> _Brief_: Where a picture appears, leave it out; copy everything else in the records exactly.

- - -

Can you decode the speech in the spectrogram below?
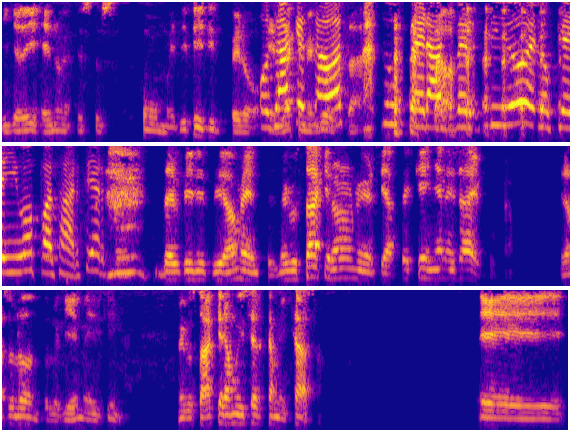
y yo dije, no, esto es como muy difícil, pero... O sea que, estabas súper advertido de lo que iba a pasar, ¿cierto? Definitivamente. Me gustaba que era una universidad pequeña en esa época. Era solo odontología y medicina. Me gustaba que era muy cerca a mi casa. Eh,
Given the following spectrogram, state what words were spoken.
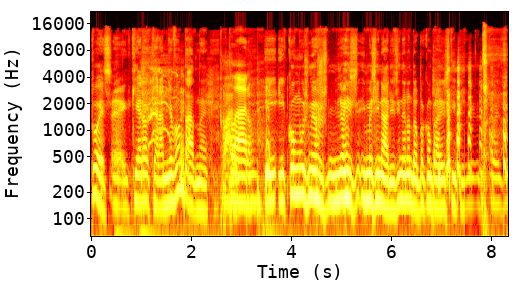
pois, eh, que, era, que era a minha vontade, não é? Claro. E, e como os meus milhões imaginários ainda não dão para comprar este tipo de, de coisas,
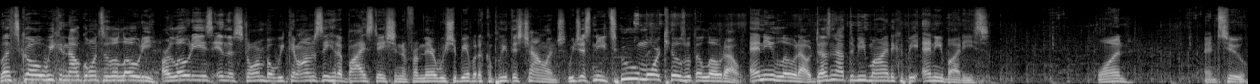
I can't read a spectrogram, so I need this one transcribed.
Let's go. We can now go into the Lodi. Our Lodi is in the storm, but we can honestly hit a buy station, and from there, we should be able to complete this challenge. We just need two more kills with the loadout. Any loadout. Doesn't have to be mine. It could be anybody's. One, and two.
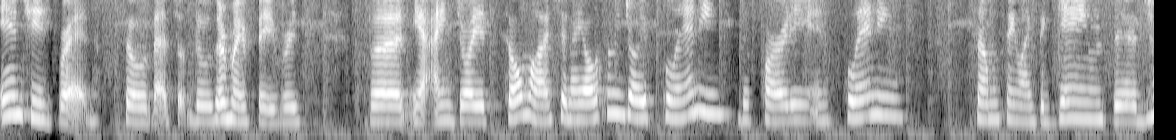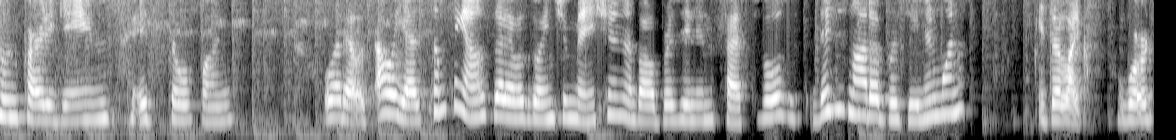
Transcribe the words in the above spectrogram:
and cheese bread. So that's those are my favorites. But yeah, I enjoy it so much, and I also enjoy planning the party and planning something like the games, the June party games. It's so fun. What else? Oh, yes, something else that I was going to mention about Brazilian festivals. This is not a Brazilian one, it's a like world,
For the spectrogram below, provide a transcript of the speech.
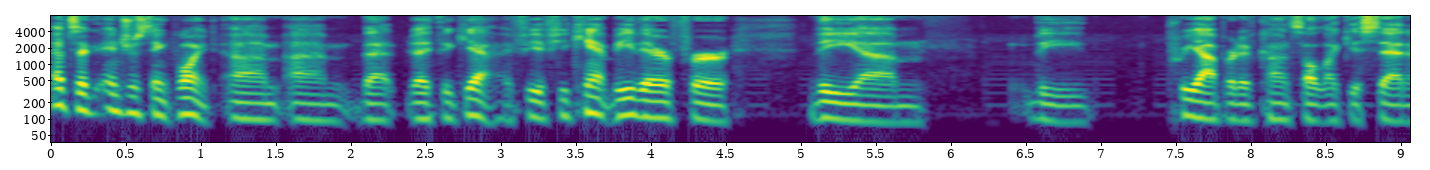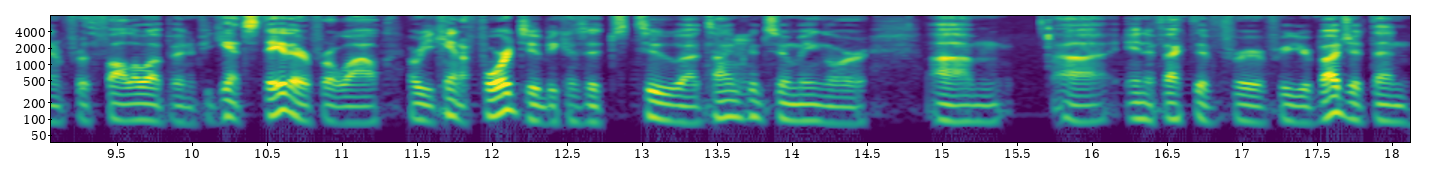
That's an interesting point. Um, um, that I think, yeah, if you, if you can't be there for the um, the preoperative consult, like you said, and for the follow up, and if you can't stay there for a while, or you can't afford to because it's too uh, time consuming or um, uh, ineffective for, for your budget, then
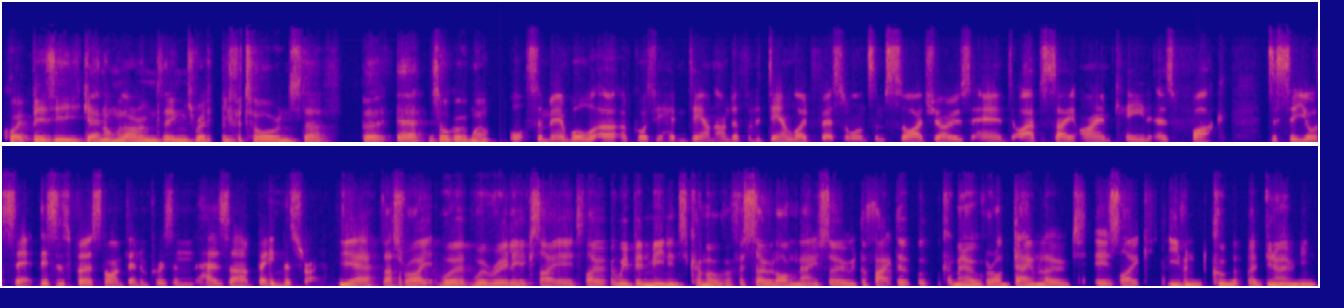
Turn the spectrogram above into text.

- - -

> _Exercise output_:
Can you decode the speech in the spectrogram below?
y yo dije, no, esto es como muy difícil, pero... O sea que, estabas súper advertido de lo que iba a pasar, ¿cierto? Definitivamente. Me gustaba que era una universidad pequeña en esa época. Era solo odontología y medicina. Me gustaba que era muy cerca a mi casa. Eh,
Given the following spectrogram, state what words were spoken.
pois, eh, que, era, que era a minha vontade, não é? Claro. E, e como os meus milhões imaginários ainda não dão para comprar este tipo de, de coisas,
I can't read a spectrogram, so I need this one transcribed.
Let's go. We can now go into the Lodi. Our Lodi is in the storm, but we can honestly hit a buy station, and from there, we should be able to complete this challenge. We just need two more kills with the loadout. Any loadout. Doesn't have to be mine. It could be anybody's. One, and two.
Transcribe the words in the above spectrogram:
and cheese bread. So that's those are my favorites. But yeah, I enjoy it so much, and I also enjoy planning the party and planning something like the games, the June party games. It's so fun. What else? Oh, yes, something else that I was going to mention about Brazilian festivals. This is not a Brazilian one, it's a like world,
For the spectrogram below, provide a transcript of the speech.
That's an interesting point. Um, um, that I think, yeah, if you, if you can't be there for the um, the preoperative consult, like you said, and for the follow up, and if you can't stay there for a while, or you can't afford to because it's too uh, time consuming or um, uh, ineffective for, for your budget, then
Turn the spectrogram above into text.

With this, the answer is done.